(Ecofin Agency) - The country is relying on the regional market to meet its growing financing needs due to its difficulties in accessing international markets. During the first half of 2022, it was cut off from the regional financial market but, when it finally entered during the second semester, its operations were steady. This year, the country wants to keep that pace.
In 2022, Mali raised XOF785 billion (US1.3 billion) from the West African financial market to pay its outstanding debts and finance its budget deficit.
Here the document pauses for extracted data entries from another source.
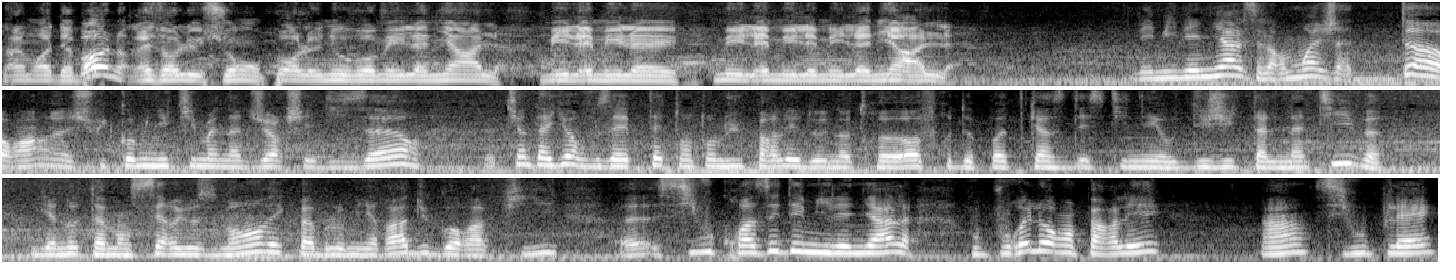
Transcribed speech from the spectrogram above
Donne-moi de bonnes résolutions pour le nouveau millénial. Mille et mille et mille et mille et millénial. Les millennials, alors moi j'adore, hein. je suis community manager chez Deezer. Tiens d'ailleurs, vous avez peut-être entendu parler de notre offre de podcast destinée aux digital natives. Il y a notamment Sérieusement avec Pablo Mira, du Gorafi. Euh, si vous croisez des millénials, vous pourrez leur en parler, hein, s'il vous plaît.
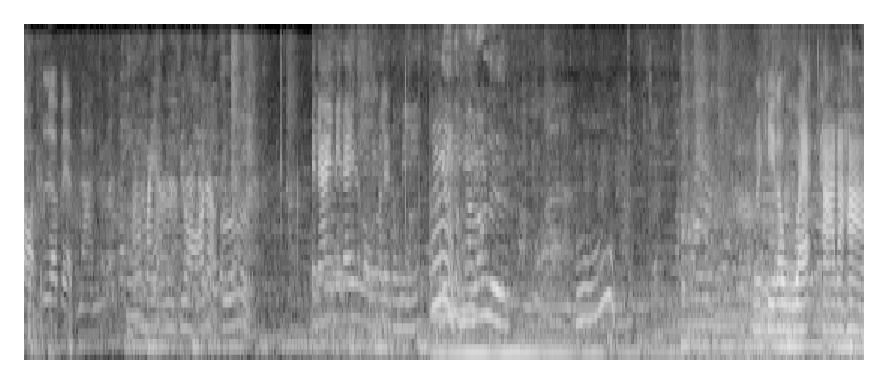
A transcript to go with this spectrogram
จอดเรือแบบนั้น ทำไมอะเรือร้อนอะเออไม่ได้ไม่ได้ลงอะไรตรงนี้เรือสำคัญแล้วลืออืมเมื่อกี้เราแวะทานอาหา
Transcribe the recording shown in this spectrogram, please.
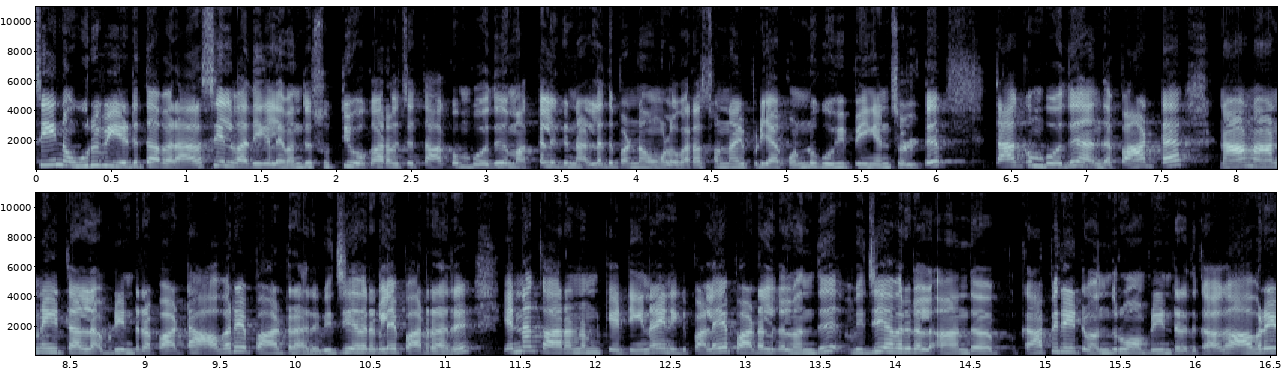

Comforted by the trust investors placed in its securities last year, the country has raised the volume of funding it wants to source in the market this year.
According to information disclosed by the Malian delegation at the 5thPublic Securities Market Meetings (REMTP 2023) held from January 24 to 26 in Dakar, the country plans to raise more than XOF1,359 billion (US$2.26 billion) in the market in 2023. The amount exceeds 60% of Mali's 2023 budget estimated at XOF2,200 billion (US$3.65 billion).
Specifically, this year, the country expects XOF189 billion (US$314 million) through the issuance of treasury bills and the remaining XOF1,170 billion (US$1.9 billion) through the issuance of syndicated government bonds.
During the same period, the country is scheduled to refund XOF555 billion (US$922 million) in principal.
Last year, Mali, which returned to the regional market after over six months of being out due to sanctions raised XOF94 billion (US$156 million) through treasury bills, XOF361 billion (US$600 million) through the issuance of fungible treasury bonds and XOF330 billion (US$548 million) through syndicated government bonds.
This strong interest in the local market was somehow forced by major rating agencies downgrading the country's sovereign rating following the sanctions imposed by ECOWAS due to the political and diplomatic situation prevailing in Mali.
In September 2022, Moody's changed the country's outlook from negative to stable, the Caa2 rating was still making it hard for Bamako to access international markets, especially in a context marked by tightened access conditions. At the same time, regional rating agency Bloomfield was attributing a BBB long-term rating and an A3 short-term rating with a stable outlook (significantly better than the rating attributed by Moody's) to the country, making it easy for Mali to enter the regional market.
Let's note that despite the security crisis, Malian authorities expect growth to be around 5.1% growth this year, against 3.7% in 2022. Inflation is also expected to be around 2.5% while debt-to-GDP is forecasted to be around 55.3%.
Fiacre E. Kakpo